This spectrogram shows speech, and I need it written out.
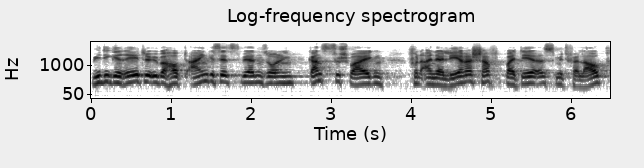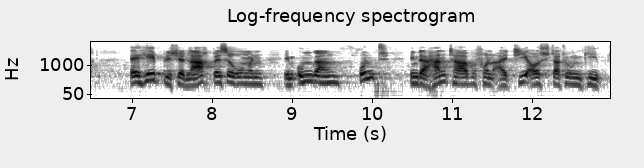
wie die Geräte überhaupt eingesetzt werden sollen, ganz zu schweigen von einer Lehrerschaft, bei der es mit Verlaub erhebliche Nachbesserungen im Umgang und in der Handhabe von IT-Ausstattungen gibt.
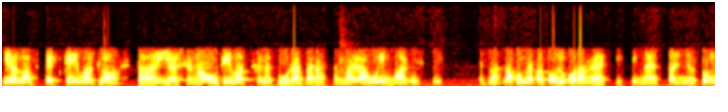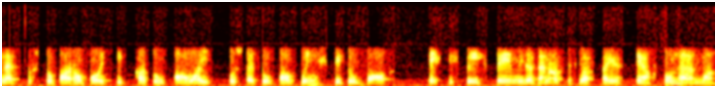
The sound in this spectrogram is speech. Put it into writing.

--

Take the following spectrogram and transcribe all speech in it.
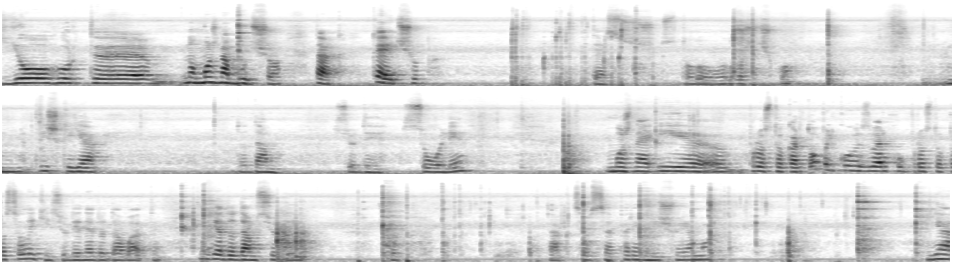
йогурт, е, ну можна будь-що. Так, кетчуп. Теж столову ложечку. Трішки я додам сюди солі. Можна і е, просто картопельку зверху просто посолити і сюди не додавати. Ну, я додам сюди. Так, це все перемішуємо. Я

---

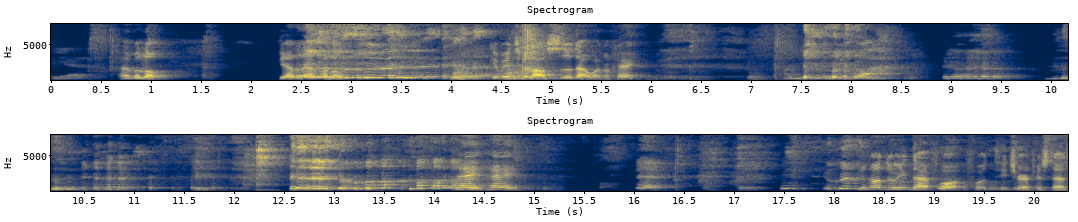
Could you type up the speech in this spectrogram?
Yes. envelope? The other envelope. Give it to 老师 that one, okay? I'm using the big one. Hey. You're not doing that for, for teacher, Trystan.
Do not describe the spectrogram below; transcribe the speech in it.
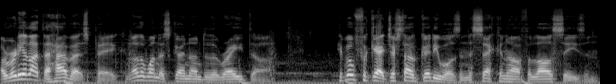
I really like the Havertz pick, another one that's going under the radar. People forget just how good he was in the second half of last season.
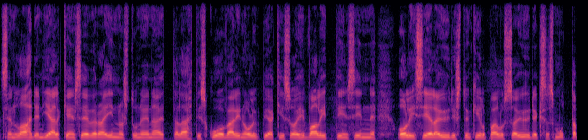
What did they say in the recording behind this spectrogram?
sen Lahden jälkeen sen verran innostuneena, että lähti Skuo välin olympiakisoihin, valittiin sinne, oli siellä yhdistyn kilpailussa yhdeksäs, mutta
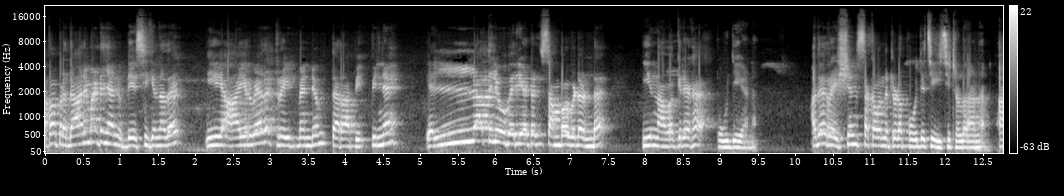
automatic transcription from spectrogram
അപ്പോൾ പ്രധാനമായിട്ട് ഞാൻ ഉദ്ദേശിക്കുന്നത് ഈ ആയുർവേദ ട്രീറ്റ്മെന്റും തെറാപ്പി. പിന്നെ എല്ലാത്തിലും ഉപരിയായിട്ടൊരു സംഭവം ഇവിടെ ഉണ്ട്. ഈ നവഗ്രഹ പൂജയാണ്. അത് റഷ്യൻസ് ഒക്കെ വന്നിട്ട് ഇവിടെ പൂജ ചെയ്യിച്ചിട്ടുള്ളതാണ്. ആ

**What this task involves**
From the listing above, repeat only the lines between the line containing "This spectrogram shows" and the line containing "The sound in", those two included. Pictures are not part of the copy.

**Written response**
This spectrogram shows speech, and I need it written out.
wie die Geräte überhaupt eingesetzt werden sollen, ganz zu schweigen von einer Lehrerschaft, bei der es mit Verlaub erhebliche Nachbesserungen im Umgang und in der Handhabe von IT-Ausstattungen gibt.
The sound in this spectrogram is speech. Put it into writing.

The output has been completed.